Karl Falconer studied ‘TV and Radio Production’ at The University of Salford but has now made the jump to the world of theatre, and has just published his first book helping other people open their own theatre companies. We caught up with Karl to find out about his journey from Salford to author & theatre director.

What made you choose The University of Salford? 

I came to Salford just as the move to the Quays was underway. As someone who definitely couldn’t afford to move and study in London, the opportunity to be part of such a well-resourced university near home offered the best of both worlds. With the kit and resources the uni has developed since I graduated, I’m really envious of the people who get to study there today.

Tell us about your journey from Salford student, to where you are now 

I started my production company whilst studying at Salford, and this meant that I was able to graduate with a strong showreel and a demonstrable set of skills beyond what I’d learnt in lectures. We had £10 when we started and we didn’t really know what we were doing, but we stuck at it and committed ourselves to constantly learning and making each project better than the one before. A year after graduating I was part of the Virgin Media Shorts final where I got to meet Shane Meadows and make some great connections: that film was crewed by Salford students who have also since gone on to achieve amazing things. Using my opportunities to help others has always been a key part of my mantra but also something which has given real benefit to myself as well as others: it’s a small, connected world. 
Not everything I worked on was great, and there’s been plenty of ups and downs, but a few years after graduation I was able to get Arts Council Funding, which has opened more and more doors as time has gone on. We’ve toured and had our work screened across the UK and Ireland, and had support from people including Stephen Fry and Judi Dench.

What does a typical day look like for you?            

It’s not an original comment, but there really is no such thing as a typical day. It’s part of what I enjoy most. When I’m not on a shoot or in rehearsal, I can usually be found stuck at my laptop replying to emails, applying for funding and running meetings, so it’s become a bit more like a ‘normal’ job than I initially realised! Producing is a LOT of admin. And then beyond that, I spend a lot of time at my ‘day’ job teaching. It’s important to shine a light on that because a lot of people have second jobs or ‘side hustles’ just to make the dream work, and by no means is that unusual or a sign of failure at all.

What’s your favourite thing about working in the performing arts?     

I really feel a strong responsibility since Covid to do something useful for the big things such as the climate crisis or social injustice. There’s a lot of responsibility when you’re applying for public funds or asking people to go out of their way to pay and come and see your work, but there’s also an amazing opportunity to make a difference to people’s lives and how they see themselves within the world. You can’t do that in every job.

If you had one message to current students, what would it be?

You get out of uni what you put in. Take advantage of all of the things you have access to – kit, space, people, time – because they rapidly disappear and become more difficult to obtain once you leave.
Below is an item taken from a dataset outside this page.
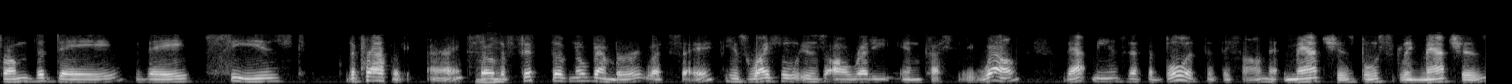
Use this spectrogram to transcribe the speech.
from the day they seized the property. All right? mm-hmm. So the 5th of November, let's say, his rifle is already in custody. Well, that means that the bullet that they found that matches, ballistically matches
You will never again have three years in which to experiment and make mistakes: capitalise on this to discover your voice and figure out what you want to say. Now more than ever there are so many opportunities for content development, but we desperately need distinctive voices with new perspectives and new ways of looking at the world.

What was your most memorable learning experience at the University of Salford? 

I remember one lecture when we were setting up tripods for filming. At the time I was so ahead of myself that I barely listened – who doesn’t know how to set up a tripod? Of course, I got selected by the lecturer and of course, when it came to it, I didn’t have a clue. It was such an important lesson, which I now recreate with all of my own students. Firstly, don’t have an attitude that stinks. Secondly, be open to learning. You can never know everything, and technology changes so quickly that even if you did, you wouldn’t by next month. And thirdly, as much as you might want to be the next Scorsese if you don’t get the little things right, you’ll never sort out the big picture. I’m really grateful to Salford for teaching me those lessons time and time again. Directing is about vision and creativity, but it’s also about attitude and craft. Those are the things anyone can learn, but you have to be humble and work at it. 

You studied TV and Radio at Salford… how did you make the jump to theatre?

I found it harder to get experience in the film world when I left uni, probably because I was so tied to the idea of being a director. There are so many job opportunities in any film project – look how long the credits are on a blockbuster film – but there’s usually only one director and DoP. I wish I’d been more open to that as a graduate because it would have made me a better director in the long run. Theatre became my stomping ground simply because it felt like there was a clearer way to get work in front of an audience and recover our cost, which was essential when we were starting out establishing our own business. I think having experience and skills across film and theatre strengthened my work in both: actors and rehearsal skills I’d learn in the theatre made my films stronger and vice versa, so even though it was never part of some grand plan, I’ve tried to take something from every experience I’ve been given.

You can read Karl Falconer’s new book ‘Starting a Theatre Company: How to Become a Theatre Maker and Create Your Own Work’ here.